to the estate and thus to the suit land by virtue of being the grand son of Adoloniko Lubebe. The plaintiffs have thus established
a cause of action against the defendant company.
On the evidence Court is unable to hold that the plaintiff’s suit is misconceived, brought in bad faith or is an abuse of Court
The seventh (7) issue is whether the suit land should be restored to the Adoloniko Lubeebe.
The evidence of PW2 and Exhibit P6; the Register from the Administrator General, are to the effect that no one, and certainly not
Eryeza Katabalwa or the defendant company had applied to the Administrator General to administer the estate of Adoloniko Lubeebe.
The Letters of Administration fraudulently obtained from the Grade II Court, Luwero, in Administration Cause No.29 of 1987, are invalid
ab initio by reason of fraud. So too by reason of the same fraud are the subsequent transfers of the suit land to Eryeza Katabalwa
and then to the defendant company.
It therefore follows that the suit land has to revert back to the original registered proprietor, Adoloniko Lubeebe (deceased) and
the suit land is to remain so registered until, through proper steps, the genuine beneficiaries to the land become registered of
the same as proprietors. It is up to the plaintiffs and the other beneficiaries, if any, of the estate of Adoloniko Lubeebe to take
the necessary steps to accomplish this.
There was no evidence adduced as to damages and so court is not awarding any.
In conclusion, the plaintiffs having succeeded on all the issues framed, Judgment is entered for the plaintiffs against the defendant
in the following terms:-
It is hereby declared that the Grant of Letters of Administration to Eryeza Katabalwa as administrator of the estate of Adoloniko
Lubeebe, made by the magistrate’s Court Grade II Luwero, on the 20th day of May 1987 in Administration Cause No.29/87 was procured through fraudulent misrepresentation to the said Grade II Magistrate’s
Court, Luwero; and as such the said Grant is void ab initio.
It is ordered that the said Grant be and is hereby cancelled and vacated by reason of having been procured through fraudulent misrepresentation.
It is declared that the registration of Eryeza Katabalwa as registered proprietor of the land comprised in Bululi Block 212 plot 2
as per Instrument Number BUK. 46852 of 2nd June 1987, on the basis of the Letters of Administration granted in Administration Cause No.29 of 1987 issued on 20th May 1987, was procured by fraud by reason of the said Letters of Administration having been fraudulently obtained, and as such the

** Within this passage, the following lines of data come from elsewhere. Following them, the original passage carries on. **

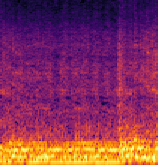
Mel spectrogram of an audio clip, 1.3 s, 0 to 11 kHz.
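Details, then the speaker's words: Old Honda CBR900 Fireblade, tank and airbox refitted, test start for the customer's reported backfiring: holds a smooth, steady rev with no pops or bangs, running clean; no cylinder dead, so not flooding. "So let's see if it'll start and run as a normal, you know, one of these bikes would start up."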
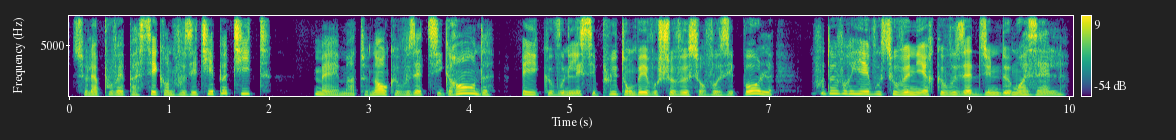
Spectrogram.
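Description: A sensible eldest sister who lectures her siblings in an earnest, measured way, as a woman reads her in a storybook. The tone is mellow and dark, recorded close and dry. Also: on the low side, animated, no echo, close to an everyday voice. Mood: scolding. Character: eldest sister, teenage girl, scolding and sensible.

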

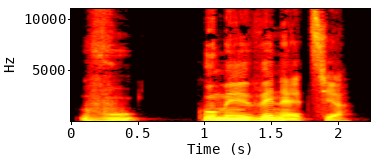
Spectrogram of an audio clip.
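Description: A man's voice: medium pitch, lively intonation, extremely slow, darkish tone, dry recording, studio quality. A man reading a scripted language lesson, spelling out each letter with an example word. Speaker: language course reader.

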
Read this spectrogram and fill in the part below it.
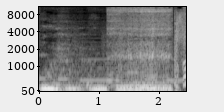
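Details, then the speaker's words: Heavy snoring, loud, low, rumbling and fluttering snores in rough bursts, with music and hiss behind. "遺びきがひどいと周りの人は本当に大変です。しかも音のバリエーションも豊富です。"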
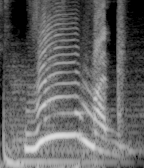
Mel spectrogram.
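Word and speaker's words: woman: so happy that's right it's वुमन वुमन वुमन okay now the moment is अ वुमेन इट सो odd they will catch you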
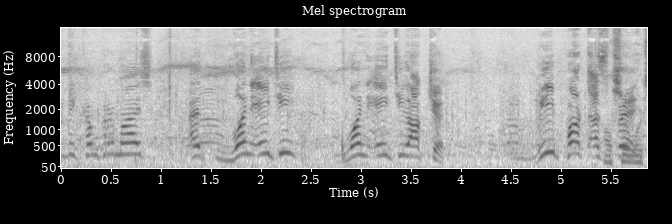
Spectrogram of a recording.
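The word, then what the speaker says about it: akçe: 180 aksha. We part as Also, it friends. looks like it totally is pronounced like Axie.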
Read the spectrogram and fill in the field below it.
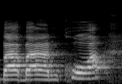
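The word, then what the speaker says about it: Barbancourt: It's called Baba and Koa. I know it must be, the T is silent because it's French.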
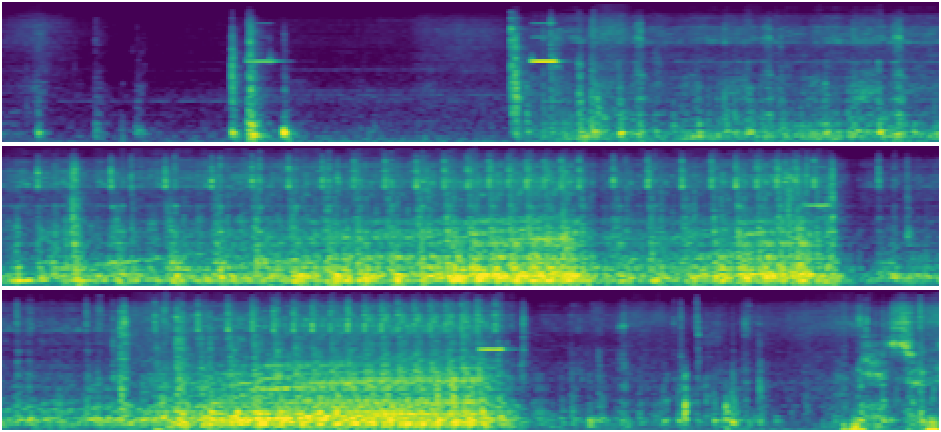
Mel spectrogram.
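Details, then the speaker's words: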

said transfer and registration are null and void ab initio.
It is hereby ordered that the said transfer Instrument No. Buk. 46852 dated 2nd June, 1987 transferring the land comprised in Bululi Block No. 212 Plot No.2 from Adoloniko Lubebe into Eryeza Katabalwa, The Administrator

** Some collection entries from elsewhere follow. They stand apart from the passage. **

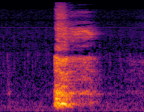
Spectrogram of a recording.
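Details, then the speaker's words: One short, forceful cough demonstrating the counter-rotation assisted cough, an airway clearance technique. "and then counter rotation with the coffee it's going to be like it's"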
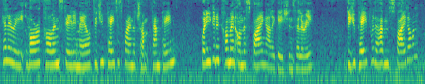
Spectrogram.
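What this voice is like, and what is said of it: British accent. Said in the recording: “the key thing about that is the accent, right? She's from the British paper, the Daily Mail”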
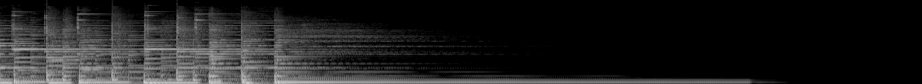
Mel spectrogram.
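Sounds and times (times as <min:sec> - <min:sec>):
improvised guitar: 0:00.0 - 0:05.3.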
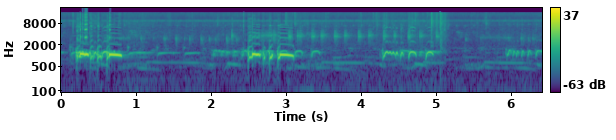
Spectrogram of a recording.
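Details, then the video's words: Silver zebra dove of a local strain, a keen singer, gives loud rough stuttered phrases that break into trailing strings of soft hooked coos; a lower, drawn-out cooing line sounds in the background. "Perkutut silver gacor Jagonya Mengundang Bunyi"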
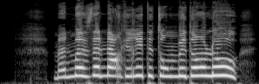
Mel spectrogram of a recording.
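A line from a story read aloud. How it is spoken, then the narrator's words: Women shouting. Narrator (French): criaient les bonnes femmes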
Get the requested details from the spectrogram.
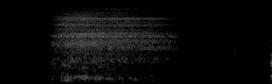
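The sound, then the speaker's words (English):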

of the estate of the late Adoloniko Lubebe, be and is hereby vacated by reason of having been procured through fraud.
It is declared that the transfer and registration of the land comprised in Bululi Block No. 212 Plot No.2 as per Instrument Number
Buk. 48613 dated 13.07.90 from the names of Eryeza Katabalwa into the names of Kyabongole Farmers Company Limited was procured through

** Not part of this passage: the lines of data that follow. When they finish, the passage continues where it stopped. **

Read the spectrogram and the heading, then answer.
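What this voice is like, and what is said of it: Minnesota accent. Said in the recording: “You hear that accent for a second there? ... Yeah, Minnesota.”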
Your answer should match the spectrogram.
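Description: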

fraud and the same is void ab initio.
It is ordered that the transfer and registration of the transfer as instrument Number BUK.48613 dated 13.07.90 of the land comprised
in Bululi Block 212 plot 2 from Eryeza Katabalwa to Kyabongole Farmers Company Limited be and is hereby vacated.
It is ordered that the land comprised in Bululi Block 212 plot 2, Kyabongole, be restored to Adoloniko Lubebe, as registered proprietor.
It is also ordered that the defendant company vacates the land in question and deliver vacant possession of the same to the plaintiffs.
All interlocutory orders issued in the suit in the course of the hearing are hereby vacated the same having been overtaken by the
orders made in this Judgment.
The plaintiffs are awarded the costs of the suit.
Remmy K. Kasule
5th October, 2007